Hans Verhoef


Hans Verhoef

Post Doc
Room E1253
Tel.: +31 (0) 317-482729/483922

E-mail: Hans Verhoef



I trained as a clinical epidemiologist, nutritionist and entomologist, and have a research interest in micronutrient malnutrition and infectious diseases. I also have an appointment as Senior Lecturer at the London School of Hygiene and Tropical Medicine, UK. Research on malaria has been a thread throughout my scientific career. I am particularly focused on the implementation of innovative, applied research that drives health policies and programmes in developing countries.

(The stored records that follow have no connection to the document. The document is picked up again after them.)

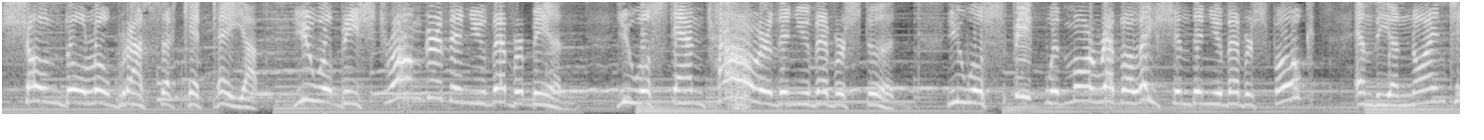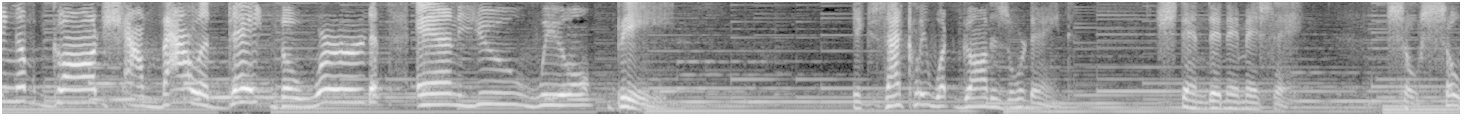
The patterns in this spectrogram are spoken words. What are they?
shondolo brasaketeya. You will be stronger than you've ever been. You will stand taller than you've ever stood. You will speak with more revelation than you've ever spoke and the anointing of God shall validate the word, and you will be exactly what God has ordained. So, so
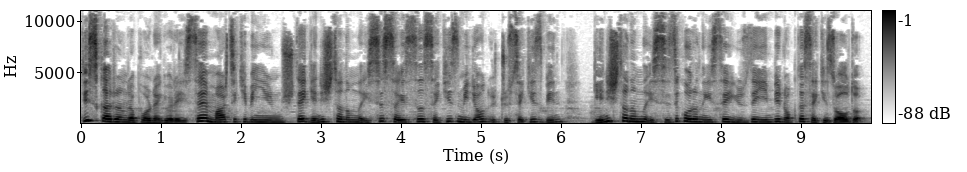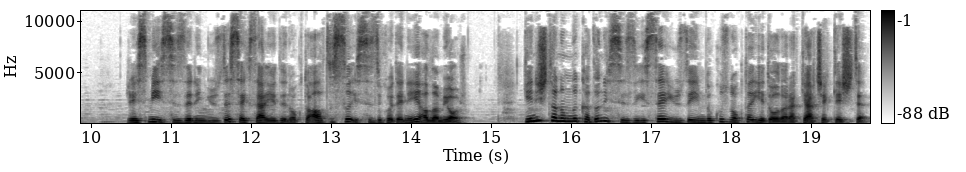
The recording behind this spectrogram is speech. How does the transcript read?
Diskar'ın raporuna göre ise Mart 2023'te geniş tanımlı işsiz sayısı 8 milyon 308 bin, Geniş tanımlı işsizlik oranı ise %21.8 oldu. Resmi işsizlerin %87.6'sı işsizlik ödeneği alamıyor. Geniş tanımlı kadın işsizliği ise %29.7 olarak gerçekleşti.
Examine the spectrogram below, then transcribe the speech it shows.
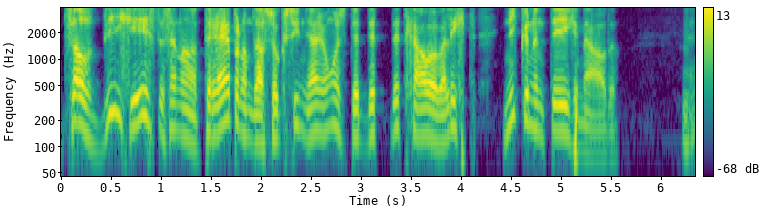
zelfs die geesten zijn aan het rijpen, omdat ze ook zien, ja jongens, dit, dit, dit gaan we wellicht niet kunnen tegenhouden. Hè?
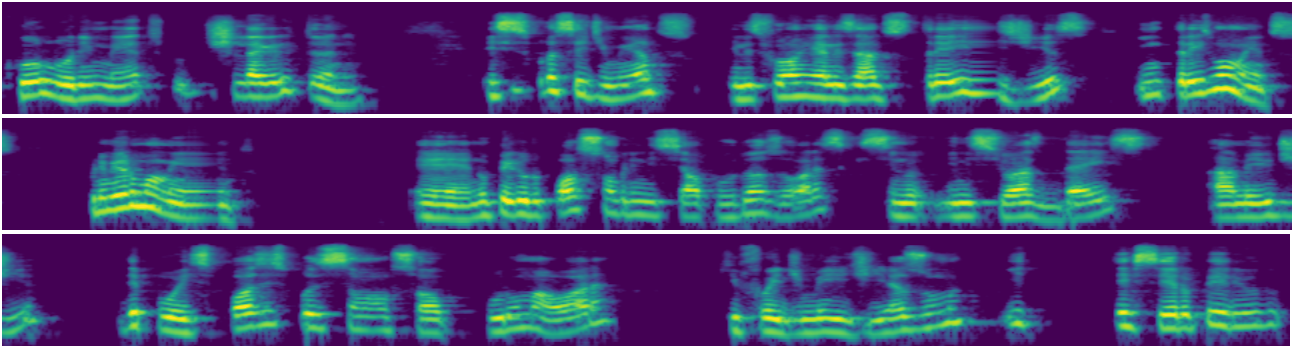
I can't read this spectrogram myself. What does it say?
colorimétrico de Schlegel Esses procedimentos, eles foram realizados três dias em três momentos. Primeiro momento, é, no período pós-sombra inicial por duas horas, que se iniciou às 10 a meio-dia. Depois, pós-exposição ao sol por uma hora, que foi de meio-dia às uma. E terceiro período,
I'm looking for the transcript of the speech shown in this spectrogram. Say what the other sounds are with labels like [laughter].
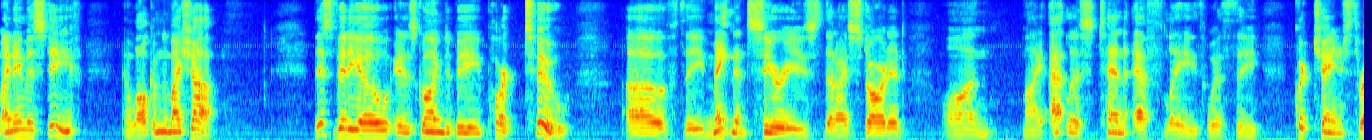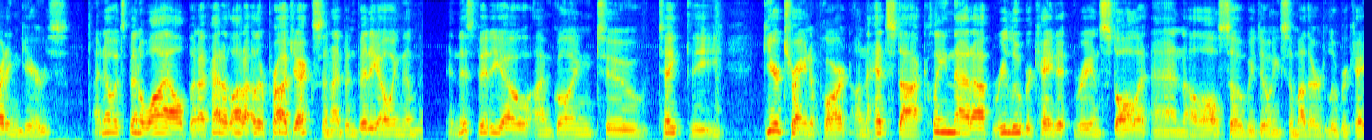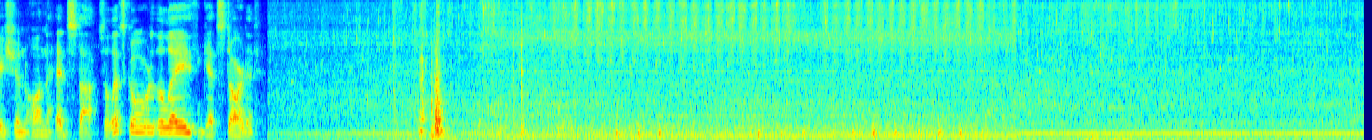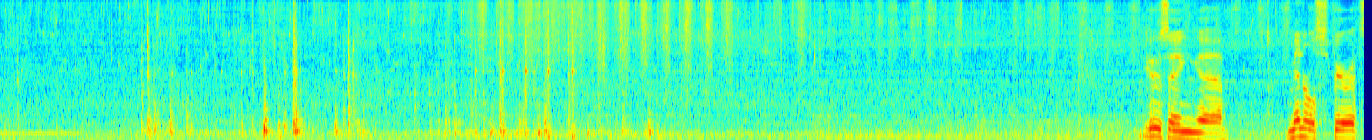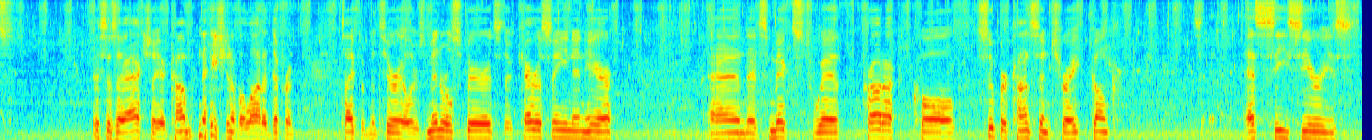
My name is Steve and welcome to my shop. This video is going to be part two of the maintenance series that I started on my Atlas 10F lathe with the quick change threading gears. I know it's been a while but I've had a lot of other projects and I've been videoing them. In this video I'm going to take the gear train apart on the headstock, clean that up, re-lubricate it, reinstall it, and I'll also be doing some other lubrication on the headstock. So let's go over to the lathe and get started. Using uh, mineral spirits. This is a, actually a [laughs] combination of a lot of different type of material. There's mineral spirits, there's kerosene in here, and it's mixed with product called Super Concentrate Gunk. It's SC series,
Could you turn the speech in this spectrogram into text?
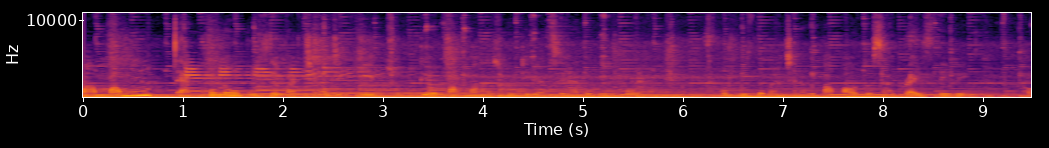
মামাম এখনও বুঝতে পারছে না যে কে সত্যি ওর পাপা আসবে ঠিক আছে? এতদিন পর ও বুঝতে পারছে না ওর পাপাও তো সারপ্রাইজ দেবে। ও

Based on a trial in rural Tanzania, my colleagues and I have recently shown that, contrary to expectations, zinc supplementation cannot play an important role in the control of malaria in African children. In this study, however, we found no support for the current recommendation by the World Health Organization (WHO) that iron supplementation is safe in children with iron deficiency: by contrast, our data suggested that particularly in these children, multi-nutrients including iron increased the frequency of malarial episodes by 40%.

In a trial among Kenyan school children, we have shown that daily consumption for 5 months of flour fortified with a new form of iron (i.e. ‘jacketed ’ as NaFeEDTA) reduced the prevalence of iron deficiency anaemia by 90%. Iron in the form that is widely used for fortification (‘elemental iron’) in many countries was ineffective. This study has contributed to the current WHO recommendation that flour should preferably be fortified with iron as NaFeEDTA; many African countries are now in the process of enacting legislation for mandatory fortification with this compound of industrially produced flour. Thus fortification with iron is rapidly becoming the only sustainable intervention that is being applied on a large scale to control iron deficiency anaemia in Africa.

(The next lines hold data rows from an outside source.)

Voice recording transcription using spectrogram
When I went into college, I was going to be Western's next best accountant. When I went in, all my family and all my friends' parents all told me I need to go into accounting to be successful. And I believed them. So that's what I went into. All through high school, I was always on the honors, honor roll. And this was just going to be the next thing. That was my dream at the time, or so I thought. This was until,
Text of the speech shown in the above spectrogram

In an earlier study, we reported on the effects of intermittent administration of anti-malarial drugs at therapeutic doses to control anaemia in young children. This idea has been further developed by a research consortium led by WHO, and forms the basis for a new, recently announced WHO strategy to control malaria in African children.

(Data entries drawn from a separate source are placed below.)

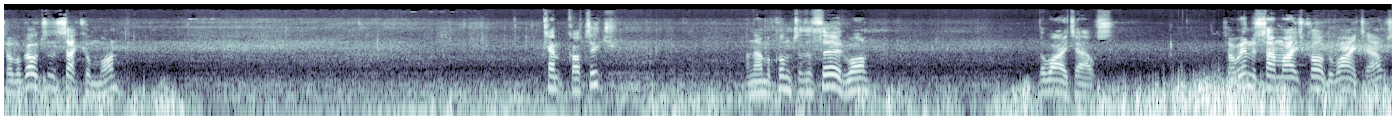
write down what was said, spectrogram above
So we'll go to the second one. Kemp Cottage. And then we'll come to the third one, the White House. So we understand why it's called the White House.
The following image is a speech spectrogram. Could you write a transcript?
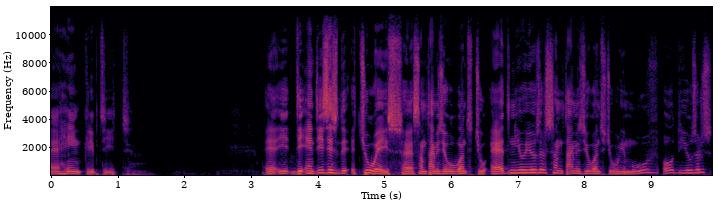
uh, re-encrypt it. Uh, it the, and this is the two ways. Uh, sometimes you want to add new users, sometimes you want to remove old users,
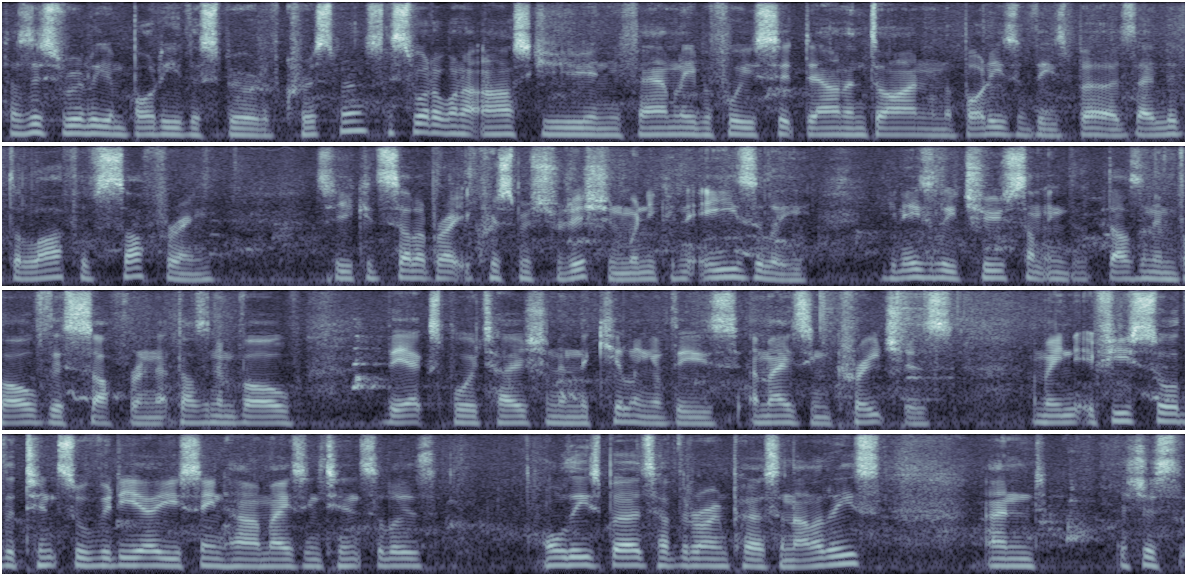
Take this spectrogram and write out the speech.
Does this really embody the spirit of Christmas? This is what I want to ask you and your family before you sit down and dine on the bodies of these birds. They lived a life of suffering so you could celebrate your Christmas tradition when you can easily you can easily choose something that doesn't involve this suffering, that doesn't involve the exploitation and the killing of these amazing creatures. I mean, if you saw the tinsel video, you've seen how amazing tinsel is. All these birds have their own personalities, and it's just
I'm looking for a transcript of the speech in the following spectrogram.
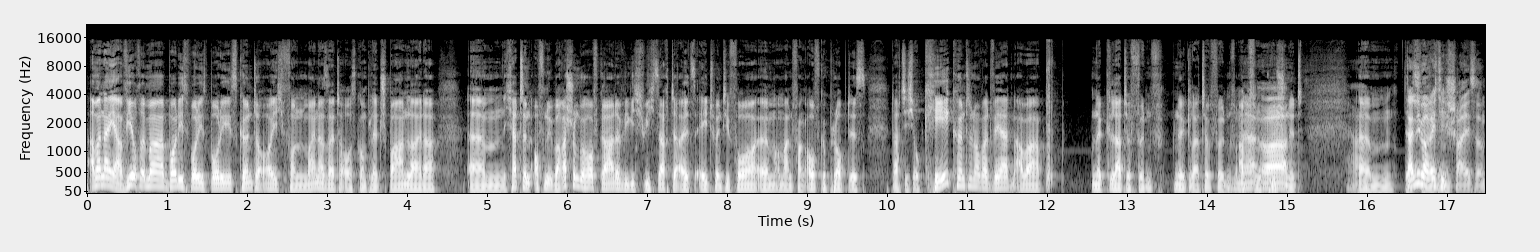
Aber naja, wie auch immer, Bodies, Bodies, Bodies könnte euch von meiner Seite aus komplett sparen, leider. Ähm, ich hatte auf eine Überraschung gehofft, gerade wie ich, wie ich sagte, als A24 ähm, am Anfang aufgeploppt ist, dachte ich, okay, könnte noch was werden, aber pff, eine glatte 5. Eine glatte 5. Absolut oh. Durchschnitt. Ähm, Dann lieber richtig scheiße.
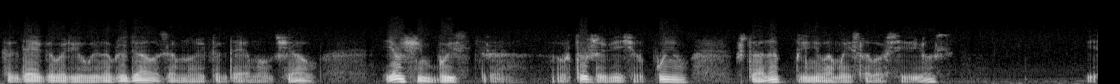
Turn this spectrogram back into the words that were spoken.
когда я говорил и наблюдала за мной, когда я молчал, я очень быстро в тот же вечер понял, что она приняла мои слова всерьез и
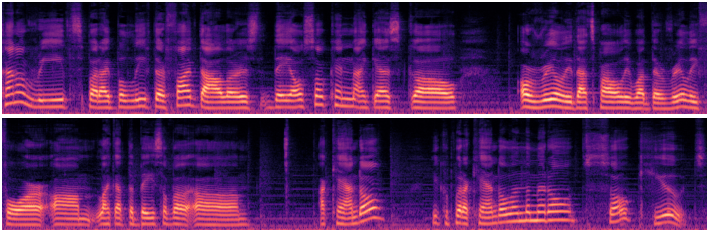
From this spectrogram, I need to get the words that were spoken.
kind of wreaths, but I believe they're $5. They also can, I guess, go, or really, that's probably what they're really for, um, like at the base of a, uh, a candle. You could put a candle in the middle. So cute.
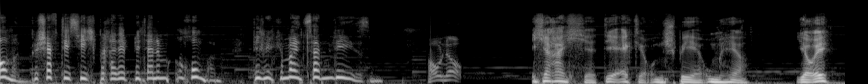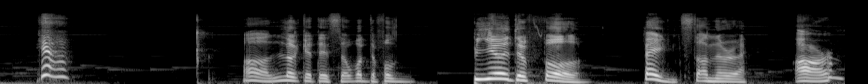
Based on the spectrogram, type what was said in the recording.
Roman beschäftigt sich bereits mit einem Roman, den wir gemeinsam lesen. Ich erreiche die Ecke und spähe umher. Yuri? Ja, Oh, look at this wonderful, beautiful things on her arm.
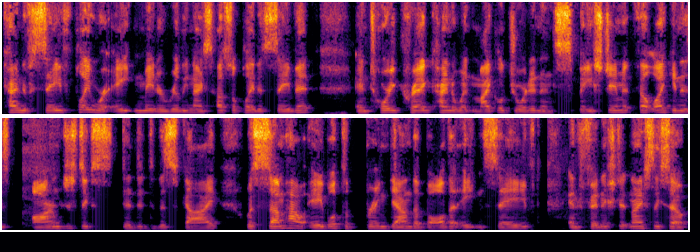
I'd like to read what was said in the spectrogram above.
kind of save play where Ayton made a really nice hustle play to save it. And Torrey Craig kind of went Michael Jordan and Space Jam, it felt like, and his arm just extended to the sky, was somehow able to bring down the ball that Ayton saved and finished it nicely. So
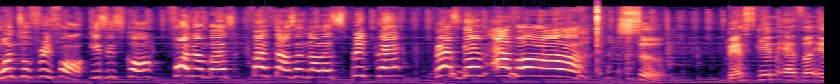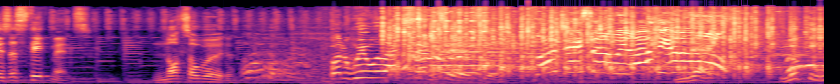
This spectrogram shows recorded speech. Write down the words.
One, two, three, four. Easy score. Four numbers. Five thousand dollars. Split pay. Best game ever. So, best game ever is a statement, not a word. But we will accept it. Go Jason, we love you! Next, looking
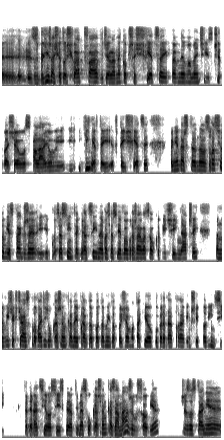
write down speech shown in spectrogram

Before my scientific career, I was employed by WHO as a medical entomologist in the Solomon Islands to assist in the nation-wide control of malaria, and at its headquarters in Geneva, Switzerland, to develop research projects and policies on the links between agriculture, water use and vector-borne diseases, particulary in West Africa.

Current research interests

I am currently supporting two PhD fellows who are doing their research in rural Kenya. Martin Mwangi is conducting a randomised controlled trial in western Kenya to assess the effect of antenatal iron supplementation on Plasmodium infection in women at parturition. Most developing countries have national policies for antenatal iron supplementation; yet, there are many concerns about its safety in malaria-endemic areas. To prevent severe anaemia, all women in this study will receive iron fortificants in flour. We also use this trial as an opportunity to assess the feasibility of flour fortification in small-scale mills that serve rural communities.

Elise Talsma will be conducting a trial to assess the effect on vitamin A status of consuming provitamin A-rich cassava. This study is conducted in a dry area in eastern Kenya that is prone to food shortages. Enhancing the regular vitamin A supply through food-and agriculture-based approaches has the potential to reduce child mortality by 25%-50%. Conventional cassava varieties are white, and do not contain provitamin A. We collaborate with cassava breeders who have supplied us with selected varieties with a yellow colour that is due to high concentrations of provitamin A. Although there are questions about the bioavailability of provitamin A from various plant sources, we are hopeful that our work will lead to widespread distribution of genetically improved cassava varieties that farmers can grow indefinitely, without financial inputs, as a source of vitamin A.

Lastly, I am working with MSc students on innovative methods using flow cytometry to assess iron status in individuals with Plasmodium infection. This would be particularly useful because there is at present no diagnostic test available for this purpose.